Here’s the result. Note that the fin now extends below the contour, allowing you to see the AA on both ends.
Mind the Gap!
Next let’s fill in those gaps, creating the illusion of a single, seamless line. Some researchers create new triangles on either end of the fin, using vertex normals to determine the shape of those triangles. In practice I found this tricky to work with, especially since vertex normals are usually intended for 3D lighting, not screen-space effects. I found it easier to simply extend the lengths of the quads that I’m already generating. Sure, this causes too much overlap in some places, but it doesn’t seem to hurt the final image quality much. The percentage by which to extend the fin length is controlled via the OverhangLength shader uniform in the following snippet:

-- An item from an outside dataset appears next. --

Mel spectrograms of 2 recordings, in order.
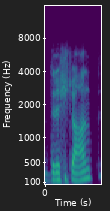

out float gDist; out vec2 gSpine; uniform float HalfWidth; uniform float OverhangLength; void EmitEdge(vec2 P0, vec2 P1) { vec2 E = OverhangLength * (P1 - P0); vec2 V = normalize(E); vec2 N = vec2(-V.y, V.x) * HalfWidth; gSpine = (P0 + 1.0) * 0.5; gDist = +HalfWidth; gl_Position = vec4(P0 - N - E, 0, 1); EmitVertex(); gDist = -HalfWidth; gl_Position = vec4(P0 + N - E, 0, 1); EmitVertex(); gSpine = (P1 + 1.0) * 0.5; gDist = +HalfWidth; gl_Position = vec4(P1 - N + E, 0, 1); EmitVertex(); gDist = -HalfWidth; gl_Position = vec4(P1 + N + E, 0, 1); EmitVertex(); EndPrimitive(); }
Further Reading
These are some of the resources that gave me ideas for this blog post:
- There’s a nice article at Gamasutra about silhouette rendering with DirectX 10, written by an old colleague of mine, Josh Doss.
- Achieving AA by drawing lines on top of the model is called edge overdraw, which was written about in this 2001 paper by Hughes Hoppe and others.
- My silhouette lines are centered at the boundary, rather than extending only in the outwards direction. To achieve this, I use the “spine test”, which was introduced in a nice paper entitled Two Fast Methods for High-Quality Line Visibility, by Forrester Cole and Adam Finkelstein.
- To learn how to generate texture coordinates for fins (e.g., sketchy lines), and a different way of dealing with the gap between fins, check out a paper entitled Single Pass GPU Stylized Edges, by Hermosilla and Vázquez.
Downloads
The demo code uses a subset of the Pez ecosystem, which is included in the zip below.
I consider this code to be on the public domain.